> **Problem details**:
Copy every line of the records below that holds the word "Synthetic".

> **Record set**:
++++++++++++++++++++

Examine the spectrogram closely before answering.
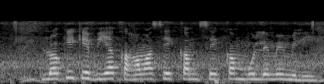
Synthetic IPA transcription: lɔːkikebijãkɐɦaːʋãsekɐmsekɐmːʊlːemẽmɪliː

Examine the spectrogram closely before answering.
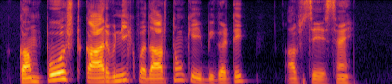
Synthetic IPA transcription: kɐ̃mpoːsʈkaːɾʋnɪkpɐd̪aːɾt̪ʰõkeʋɪɡəʈɪt̪̚ | ɐ̰bseːsɦɛ̃ː

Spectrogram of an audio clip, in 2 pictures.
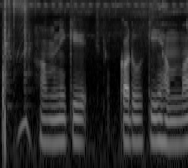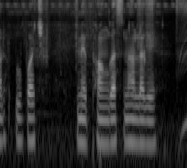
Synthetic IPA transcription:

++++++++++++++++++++

> **Expected answer**:
Synthetic IPA transcription: lɔːkikebijãkɐɦaːʋãsekɐmsekɐmːʊlːemẽmɪliː
Synthetic IPA transcription: kɐ̃mpoːsʈkaːɾʋnɪkpɐd̪aːɾt̪ʰõkeʋɪɡəʈɪt̪̚ | ɐ̰bseːsɦɛ̃ː
Synthetic IPA transcription:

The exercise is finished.